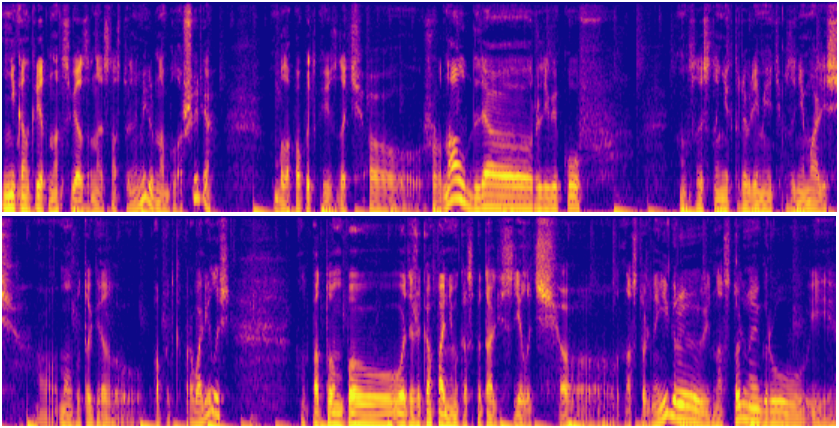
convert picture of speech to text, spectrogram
не конкретно связанная с настольными играми, она была шире. Была попытка издать э, журнал для ролевиков. Мы, соответственно, некоторое время этим занимались. Э, но в итоге попытка провалилась. Потом по этой же компании мы как раз пытались сделать э, настольные игры, и настольную игру, и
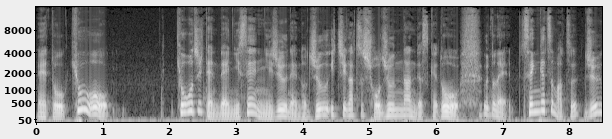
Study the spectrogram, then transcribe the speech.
えっ、と、今日、今日時点で2020年の11月初旬なんですけど、うんとね、先月末 ?10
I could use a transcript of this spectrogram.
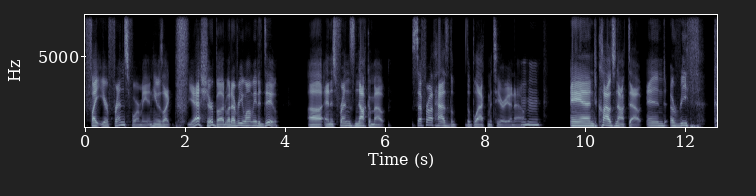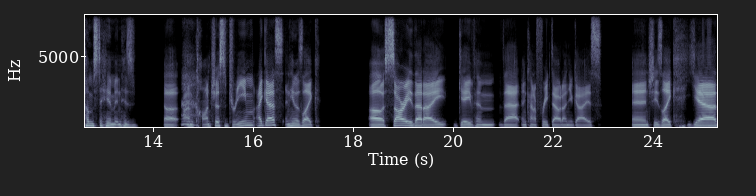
fight your friends for me? And he was like, Yeah, sure, bud. Whatever you want me to do. Uh, and his friends knock him out. Sephiroth has the the black materia now Mhm. and Cloud's knocked out, and Aerith comes to him in his uh, unconscious dream, I guess, and he was like, "Oh, sorry that I gave him that and kind of freaked out on you guys." And she's like, "Yeah,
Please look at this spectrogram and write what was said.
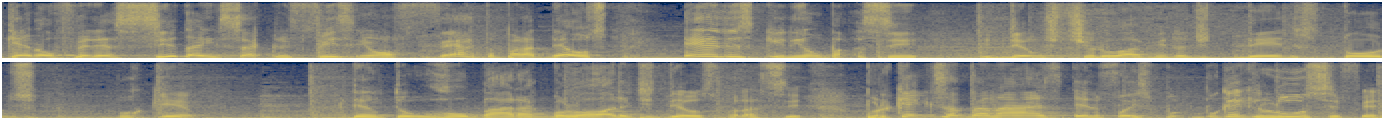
que eram oferecidas em sacrifício, em oferta para Deus, eles queriam para si. E Deus tirou a vida de, deles todos. Porque tentou roubar a glória de Deus para si. Por que, que Satanás ele foi expulso? Por que, que Lúcifer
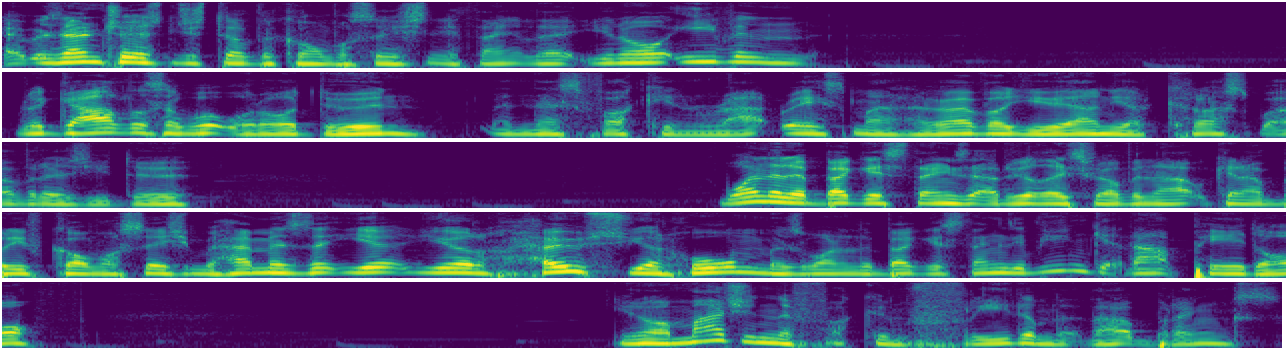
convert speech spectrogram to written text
It was interesting just to have the conversation You think that, you know, even regardless of what we're all doing in this fucking rat race, man, however you earn your crust, whatever it is you do, one of the biggest things that I realised from having that kind of brief conversation with him is that your your house, your home is one of the biggest things. If you can get that paid off, you know, imagine the fucking freedom that that brings.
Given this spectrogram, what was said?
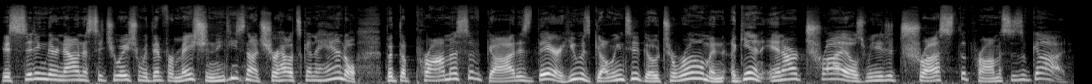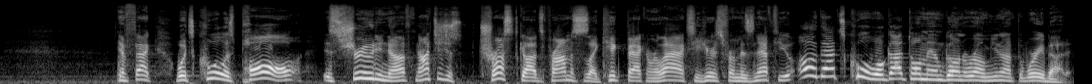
is sitting there now in a situation with information and he's not sure how it's going to handle. But the promise of God is there. He was going to go to Rome. And again, in our trials, we need to trust the promises of God. In fact, what's cool is Paul is shrewd enough not to just trust God's promises like kick back and relax. He hears from his nephew, oh, that's cool. Well, God told me I'm going to Rome. You don't have to worry about it.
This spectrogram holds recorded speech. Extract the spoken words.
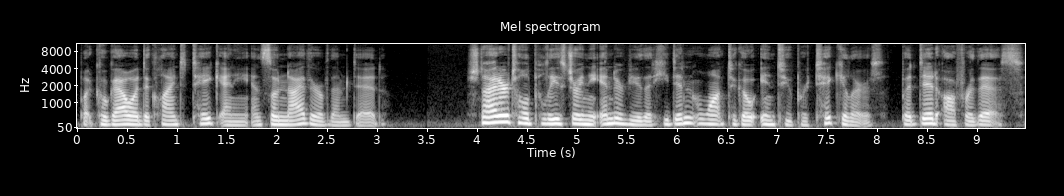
but Kogawa declined to take any, and so neither of them did. Schneider told police during the interview that he didn't want to go into particulars, but did offer this.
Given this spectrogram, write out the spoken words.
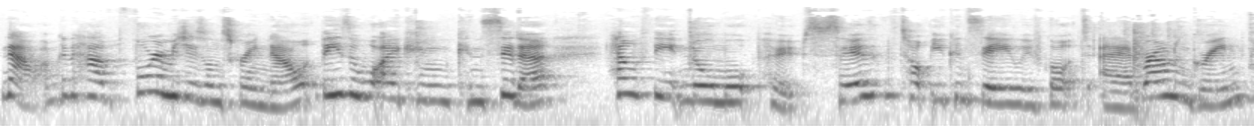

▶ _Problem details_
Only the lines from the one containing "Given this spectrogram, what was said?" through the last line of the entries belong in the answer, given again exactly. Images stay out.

▶ _Answer_
Given this spectrogram, what was said?
is sitting there now in a situation with information and he's not sure how it's going to handle. But the promise of God is there. He was going to go to Rome. And again, in our trials, we need to trust the promises of God. In fact, what's cool is Paul is shrewd enough not to just trust God's promises like kick back and relax. He hears from his nephew, oh, that's cool. Well, God told me I'm going to Rome. You don't have to worry about it.
This spectrogram holds recorded speech. Extract the spoken words.
but Kogawa declined to take any, and so neither of them did. Schneider told police during the interview that he didn't want to go into particulars, but did offer this.
Given this spectrogram, write out the spoken words.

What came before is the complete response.